Please restate the records that follow exactly, skipping their images.

-- Data for processing follows --

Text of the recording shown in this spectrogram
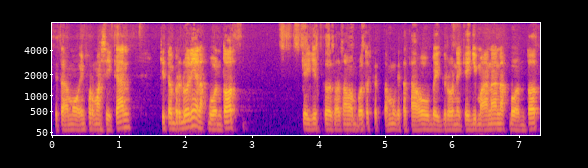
kita mau informasikan, kita berdua ini anak bontot, kayak gitu, sama-sama bontot ketemu kita tahu backgroundnya kayak gimana anak bontot.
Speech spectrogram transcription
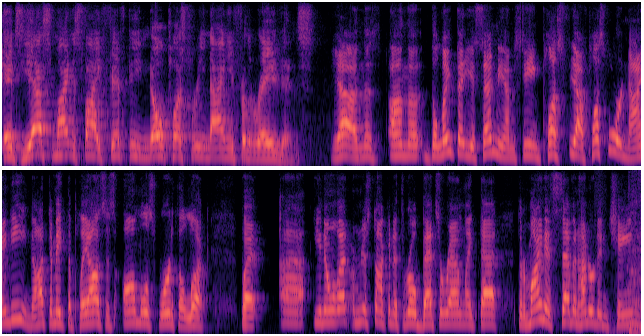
it's yes minus 550, no plus 390 for the Ravens. Yeah, and this on the the link that you send me, I'm seeing plus yeah plus 490 not to make the playoffs is almost worth a look. But uh, you know what? I'm just not going to throw bets around like that. They're minus 700 and change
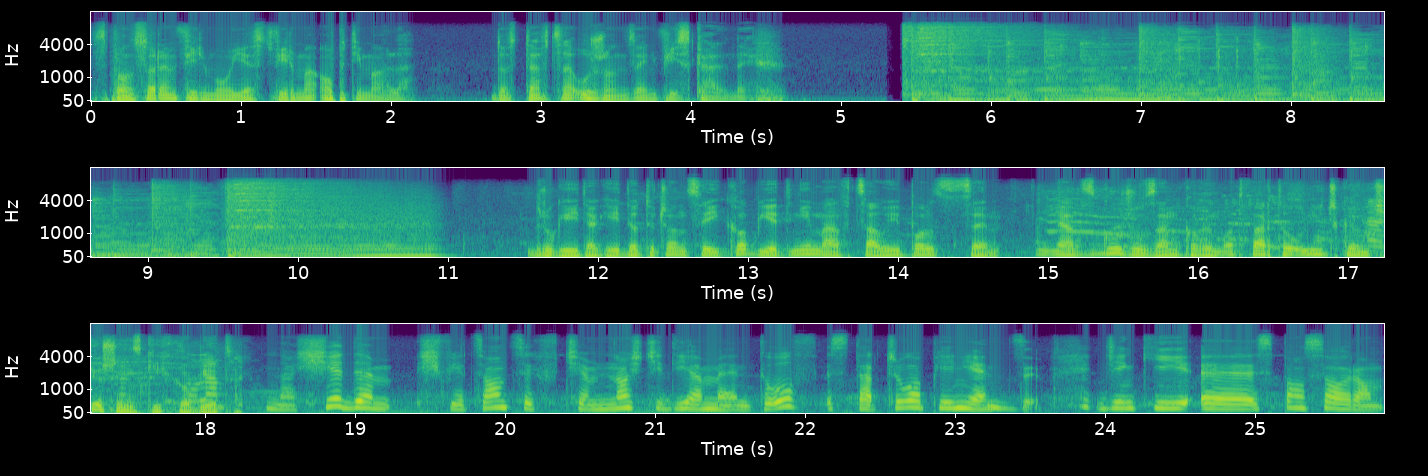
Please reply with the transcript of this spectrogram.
Sponsorem filmu jest firma Optimal, dostawca urządzeń fiskalnych. Drugiej takiej dotyczącej kobiet nie ma w całej Polsce. Na wzgórzu zamkowym otwarto uliczkę cieszyńskich kobiet. Na siedem świecących w ciemności diamentów starczyło pieniędzy dzięki e, sponsorom.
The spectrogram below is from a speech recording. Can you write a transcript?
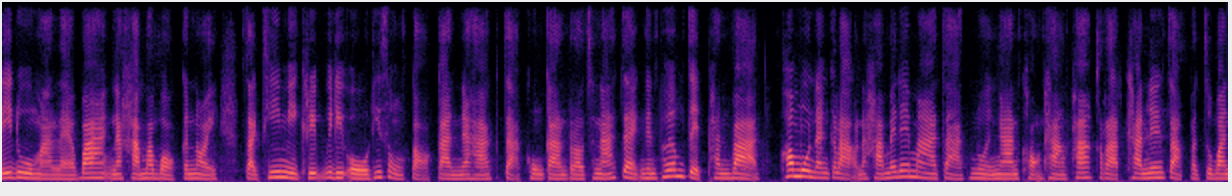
ได้ดูมาแล้วบ้างนะคะ มาบอกกันหน่อย จากที่มีคลิปวิดีโอที่ส่งต่อกันนะคะ จากโครงการเราชนะแจกเงินเพิ่ม 7,000 บาท ข้อมูลดังกล่าวนะคะ ไม่ได้มาจากหน่วยงานของทางภาครัฐค่ะเนื่องจากปัจจุบัน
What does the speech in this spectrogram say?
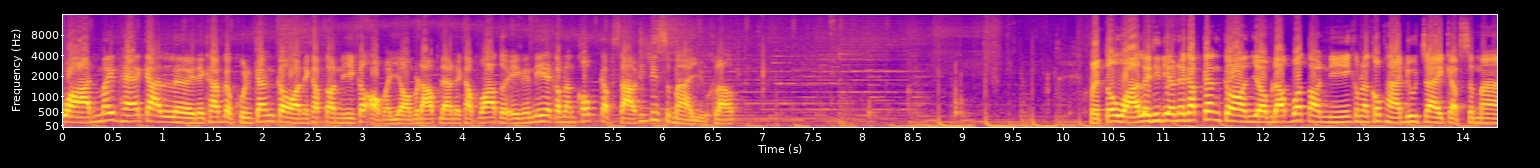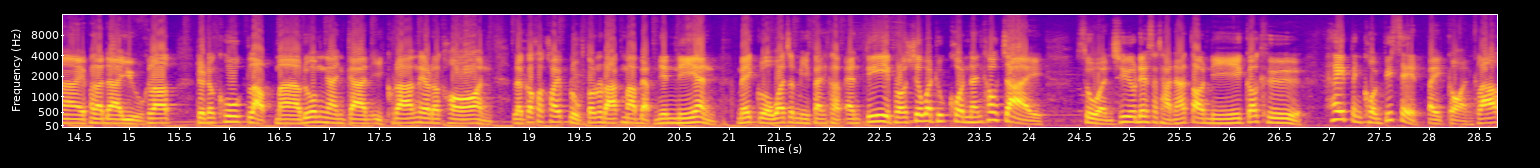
หวานไม่แพ้กันเลยนะครับกับคุณกั้งกรนะครับตอนนี้ก็ออกมายอมรับแล้วนะครับว่าตัวเองนั้นเนี่ยกำลังคบกับสาวที่ชื่อสมายอยู่ครับ ปิดตัวหวานเลยทีเดียวนะครับกั้งกรยอมรับว่าตอนนี้กำลังคบหาดูใจกับสมายพลดาอยู่ครับโดยทั้งคู่กลับมาร่วมงานกันอีกครั้งในละคร แล้วก็ค่อยๆ ปลูกต้นรักมาแบบเนียนๆ ไม่กลัวว่าจะมีแฟนคลับแอนตี้เพราะเชื่อว่าทุกคนนั้นเข้าใจ ส่วนชื่อเรียกสถานะตอนนี้ก็คือให้เป็นคนพิเศษไปก่อนครับ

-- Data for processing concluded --

Output:
Text of the recording shown in this spectrogram
kita mau informasikan, kita berdua ini anak bontot, kayak gitu, sama-sama bontot ketemu kita tahu backgroundnya kayak gimana anak bontot.
Speech spectrogram transcription
it's yes minus 550, no plus 390 for the Ravens. Yeah, and this on the the link that you send me, I'm seeing plus yeah plus 490 not to make the playoffs is almost worth a look. But uh, you know what? I'm just not going to throw bets around like that. They're minus 700 and change
Please reply with the transcript of this spectrogram.
Sponsorem filmu jest firma Optimal, dostawca urządzeń fiskalnych. Drugiej takiej dotyczącej kobiet nie ma w całej Polsce. Na wzgórzu zamkowym otwarto uliczkę cieszyńskich kobiet. Na siedem świecących w ciemności diamentów starczyło pieniędzy dzięki e, sponsorom.
The spectrogram below is from a speech recording. Can you write a transcript?
ได้ดูมาแล้วบ้างนะคะ มาบอกกันหน่อย จากที่มีคลิปวิดีโอที่ส่งต่อกันนะคะ จากโครงการเราชนะแจกเงินเพิ่ม 7,000 บาท ข้อมูลดังกล่าวนะคะ ไม่ได้มาจากหน่วยงานของทางภาครัฐค่ะเนื่องจากปัจจุบัน
What does the speech in this spectrogram say?
หวานไม่แพ้กันเลยนะครับกับคุณกั้งกรนะครับตอนนี้ก็ออกมายอมรับแล้วนะครับว่าตัวเองนั้นเนี่ยกำลังคบกับสาวที่ชื่อสมายอยู่ครับ ปิดตัวหวานเลยทีเดียวนะครับกั้งกรยอมรับว่าตอนนี้กำลังคบหาดูใจกับสมายพลดาอยู่ครับโดยทั้งคู่กลับมาร่วมงานกันอีกครั้งในละคร แล้วก็ค่อยๆ ปลูกต้นรักมาแบบเนียนๆ ไม่กลัวว่าจะมีแฟนคลับแอนตี้เพราะเชื่อว่าทุกคนนั้นเข้าใจ ส่วนชื่อเรียกสถานะตอนนี้ก็คือให้เป็นคนพิเศษไปก่อนครับ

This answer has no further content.